Task instructions » Hand back all records exactly, pictures omitted.
○ ○ ○ ○ ○ ○ ○
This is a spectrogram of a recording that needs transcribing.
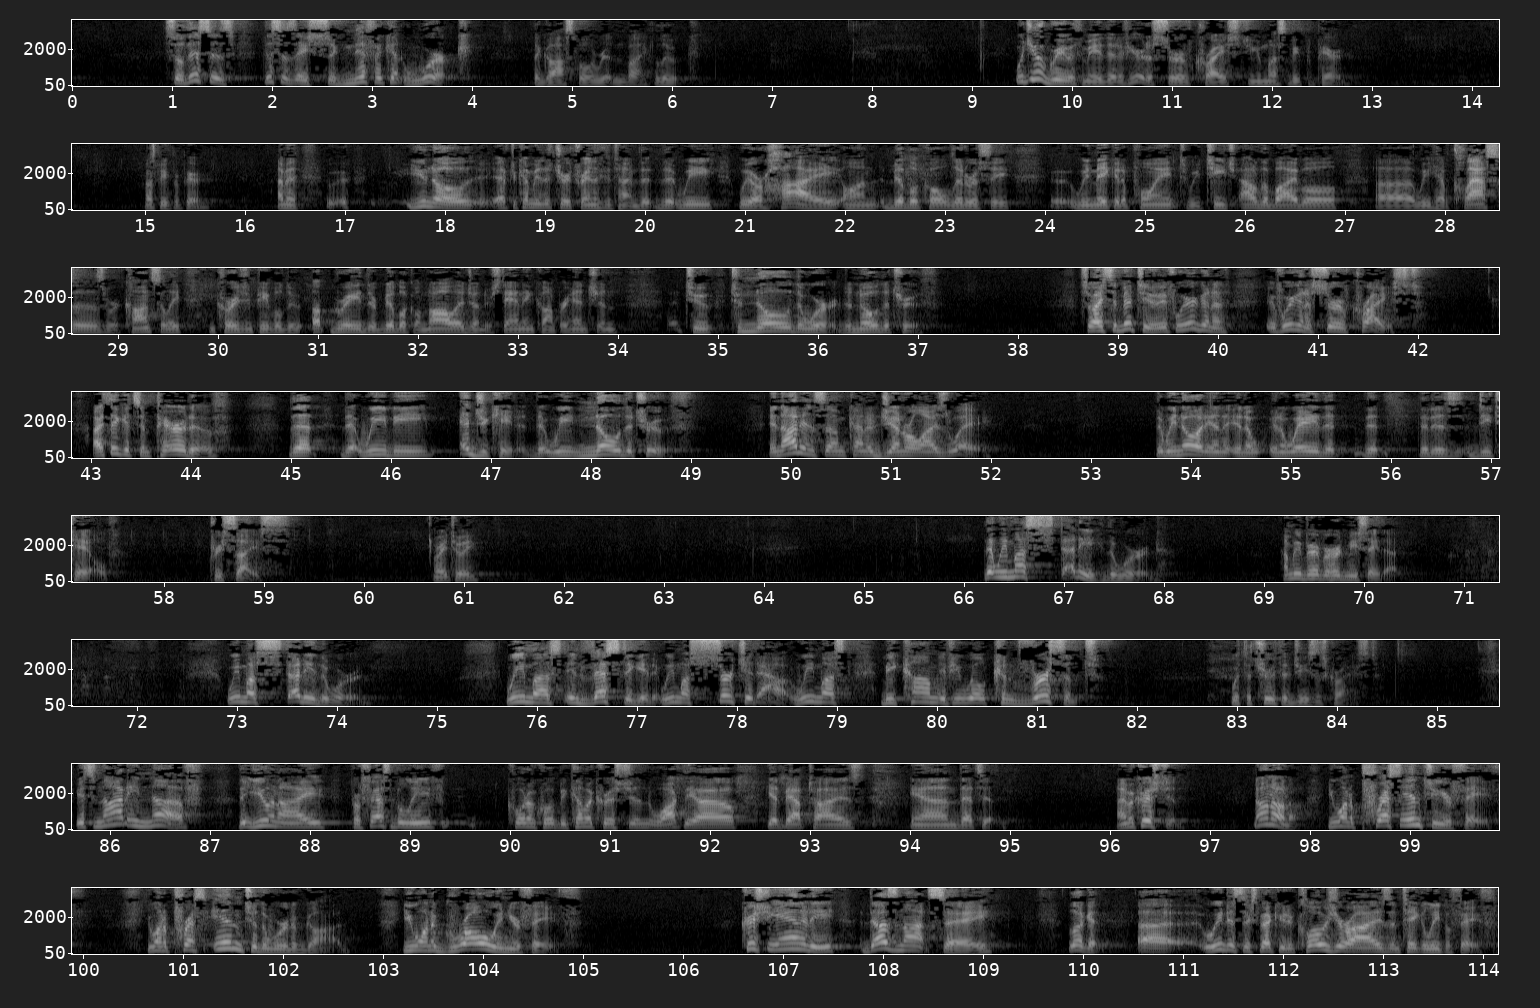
So this is, this is a significant work, the gospel written by Luke. Would you agree with me that if you're to serve Christ, you must be prepared? Must be prepared? I mean, you know, after coming to the church for any length of time, that, that we, we are high on biblical literacy. We make it a point. We teach out of the Bible. Uh, we have classes. We're constantly encouraging people to upgrade their biblical knowledge, understanding, comprehension, to, to know the Word, to know the truth. So I submit to you, if we're going to if we're going to serve Christ, I think it's imperative that that we be educated, that we know the truth, and not in some kind of generalized way. That we know it in a, in a, in a way that, that, that is detailed, precise. Right, Tui? That we must study the Word. How many of you have ever heard me say that? We must study the Word. We must investigate it. We must search it out. We must become, if you will, conversant with the truth of Jesus Christ. It's not enough that you and I profess belief, quote unquote, become a Christian, walk the aisle, get baptized, and that's it. I'm a Christian. No, no, no. You want to press into your faith. You want to press into the Word of God. You want to grow in your faith. Christianity does not say, look at, uh, we just expect you to close your eyes and take a leap of faith.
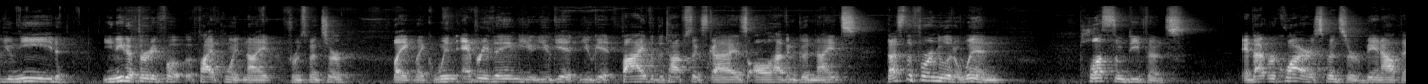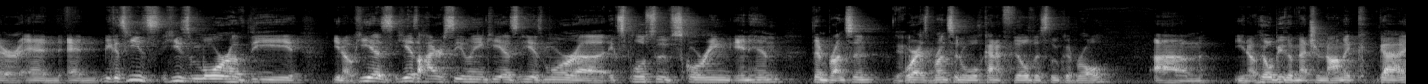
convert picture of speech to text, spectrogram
You need. You need a thirty-five point night from Spencer. Like like win everything. You you get you get five of the top six guys all having good nights. That's the formula to win, plus some defense, and that requires Spencer being out there and and because he's he's more of the you know he has he has a higher ceiling. He has he has more uh, explosive scoring in him than Brunson. Yeah. Whereas Brunson will kind of fill this Luka role. Um, you know, he'll be the metronomic guy,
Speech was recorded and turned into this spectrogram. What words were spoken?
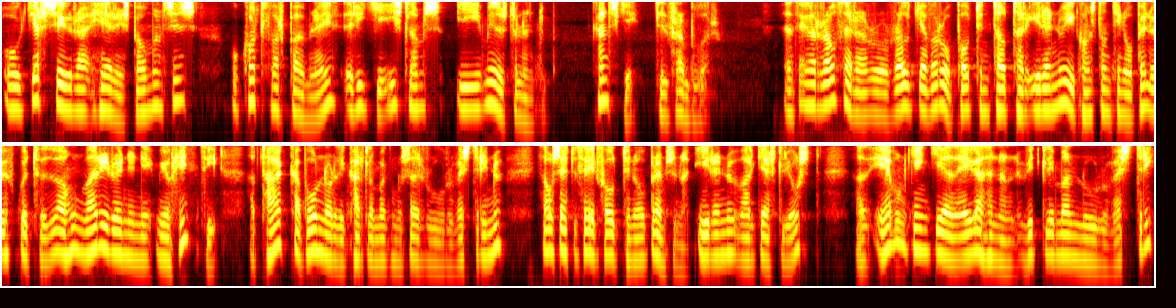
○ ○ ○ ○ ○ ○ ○
Reply to the task »
This is a spectrogram of a recording that needs transcribing.
So this is, this is a significant work, the gospel written by Luke. Would you agree with me that if you're to serve Christ, you must be prepared? Must be prepared? I mean, you know, after coming to the church for any length of time, that, that we, we are high on biblical literacy. We make it a point. We teach out of the Bible. Uh, we have classes. We're constantly encouraging people to upgrade their biblical knowledge, understanding, comprehension, to, to know the Word, to know the truth. So I submit to you, if we're going to if we're going to serve Christ, I think it's imperative that that we be educated, that we know the truth, and not in some kind of generalized way. That we know it in a, in a, in a way that, that, that is detailed, precise. Right, Tui? That we must study the Word. How many of you have ever heard me say that? We must study the Word. We must investigate it. We must search it out. We must become, if you will, conversant with the truth of Jesus Christ. It's not enough that you and I profess belief, quote unquote, become a Christian, walk the aisle, get baptized, and that's it. I'm a Christian. No, no, no. You want to press into your faith. You want to press into the Word of God. You want to grow in your faith. Christianity does not say, look at, uh, we just expect you to close your eyes and take a leap of faith.
convert picture of speech to text, spectrogram
You need. You need a thirty-five point night from Spencer. Like like win everything. You you get you get five of the top six guys all having good nights. That's the formula to win, plus some defense, and that requires Spencer being out there and and because he's he's more of the you know he has he has a higher ceiling. He has he has more uh, explosive scoring in him than Brunson. Yeah. Whereas Brunson will kind of fill this Luka role. Um, you know, he'll be the metronomic guy,
Speech was recorded and turned into this spectrogram. What words were spoken?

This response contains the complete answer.